(Records for this task)
+ + + + + + +
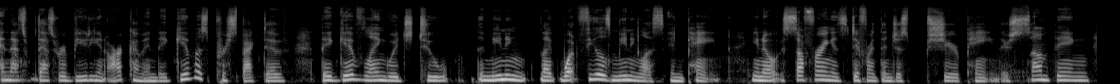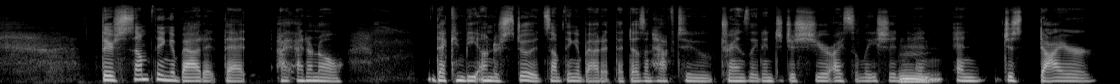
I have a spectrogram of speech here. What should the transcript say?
and that's that's where beauty and art come in. They give us perspective. They give language to the meaning like what feels meaningless in pain. You know, suffering is different than just sheer pain. There's something there's something about it that I, I don't know that can be understood something about it that doesn't have to translate into just sheer isolation Mm. and and just dire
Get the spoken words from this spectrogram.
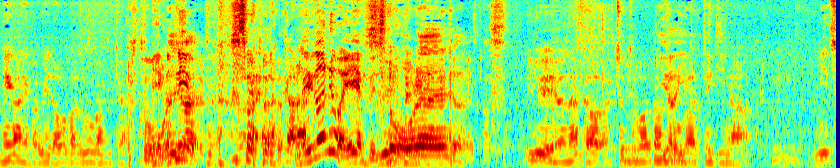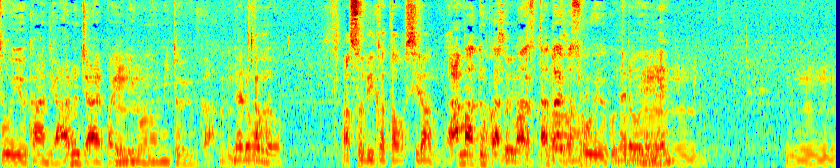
眼鏡かけた若造がみたいな。そう俺じゃないです。かだからメガネはええやん別そうに俺じゃないですか。いやいやなんかちょっと若造が的なみそういう感じがあるんじゃう？やっぱりリ好みというか、うんなるほど遊び方を知らんなあまあとかまあ、例えばそういうこと。で、なるほどね。うん。うん。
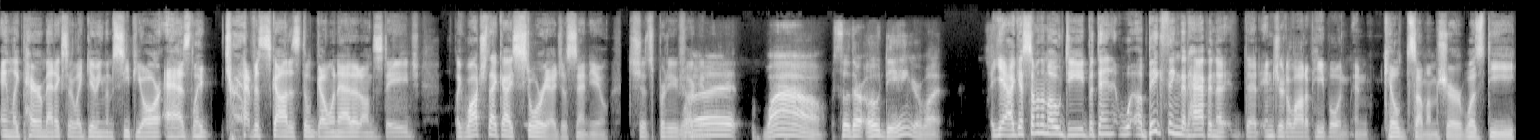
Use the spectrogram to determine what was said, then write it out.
and like paramedics are like giving them CPR as like Travis Scott is still going at it on stage. Like watch that guy's story I just sent you. Shit's pretty fucking What? Wow. So they're ODing or what? Yeah, I guess some of them OD'd, but then a big thing that happened that that injured a lot of people and, and killed some, I'm sure, was the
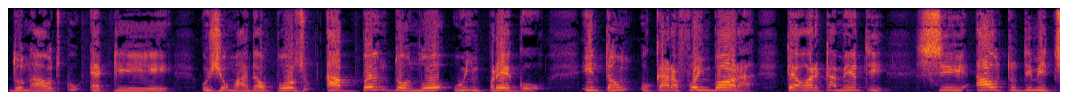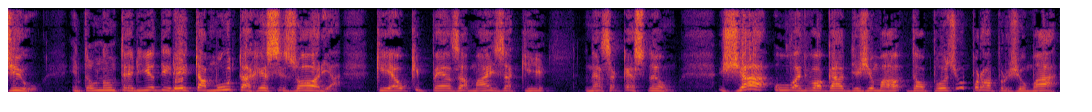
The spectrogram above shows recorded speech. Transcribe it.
do Náutico é que o Gilmar Dalpozo abandonou o emprego. Então o cara foi embora. Teoricamente se autodemitiu. Então não teria direito à multa rescisória, que é o que pesa mais aqui nessa questão. Já o advogado de Gilmar Dalpozo e o próprio Gilmar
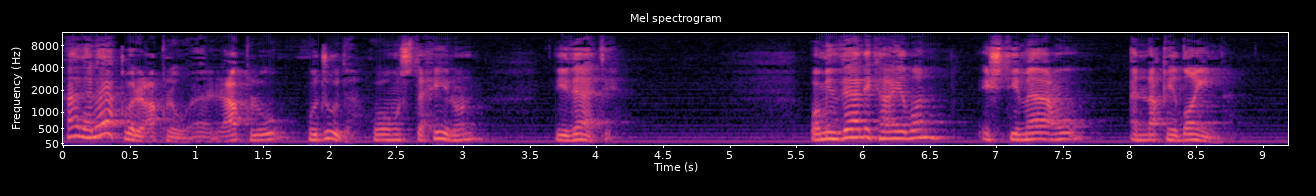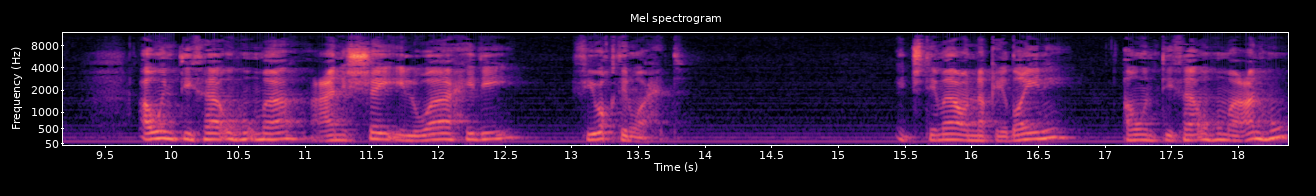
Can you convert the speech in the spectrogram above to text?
هذا لا يقبل العقل العقل وجوده هو مستحيل لذاته. ومن ذلك أيضا اجتماع النقيضين أو انتفاؤهما عن الشيء الواحد في وقت واحد. اجتماع النقيضين أو انتفاؤهما عنه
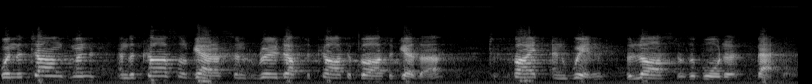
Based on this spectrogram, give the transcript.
when the townsmen and the castle garrison rode up to Carter Bar together to fight and win the last of the border battles.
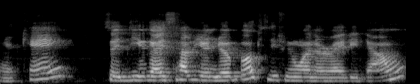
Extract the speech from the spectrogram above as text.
Okay, so do you guys have your notebooks if you want to write it down?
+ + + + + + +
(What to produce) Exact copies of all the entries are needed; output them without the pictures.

(Finished exercise)
I have a spectrogram of speech here. What should the transcript say?
and that's that's where beauty and art come in. They give us perspective. They give language to the meaning like what feels meaningless in pain. You know, suffering is different than just sheer pain. There's something there's something about it that I, I don't know that can be understood something about it that doesn't have to translate into just sheer isolation Mm. and and just dire
Get the spoken words from this spectrogram.
眼鏡かけた若造がみたいな。そう俺じゃないです。かだからメガネはええやん別そうに俺じゃないですか。いやいやなんかちょっと若造が的なみそういう感じがあるんじゃう？やっぱりリ好みというか、うんなるほど遊び方を知らんなあまあとかまあ、例えばそういうこと。で、なるほどね。うん。うん。
Use the spectrogram to determine what was said, then write it out.
and like paramedics are like giving them CPR as like Travis Scott is still going at it on stage. Like watch that guy's story I just sent you. Shit's pretty fucking What? Wow. So they're ODing or what? Yeah, I guess some of them OD'd, but then a big thing that happened that that injured a lot of people and, and killed some, I'm sure, was the
The spectrogram above shows recorded speech. Transcribe it.
do Náutico é que o Gilmar Dalpozo abandonou o emprego. Então o cara foi embora. Teoricamente se autodemitiu. Então não teria direito à multa rescisória, que é o que pesa mais aqui nessa questão. Já o advogado de Gilmar Dalpozo e o próprio Gilmar
Can you convert the speech in the spectrogram above to text?
هذا لا يقبل العقل العقل وجوده هو مستحيل لذاته. ومن ذلك أيضا اجتماع النقيضين أو انتفاؤهما عن الشيء الواحد في وقت واحد. اجتماع النقيضين أو انتفاؤهما عنه
Based on this spectrogram, give the transcript.
when the townsmen and the castle garrison rode up to Carter Bar together to fight and win the last of the border battles.
Extract the speech from the spectrogram above as text.
Okay, so do you guys have your notebooks if you want to write it down?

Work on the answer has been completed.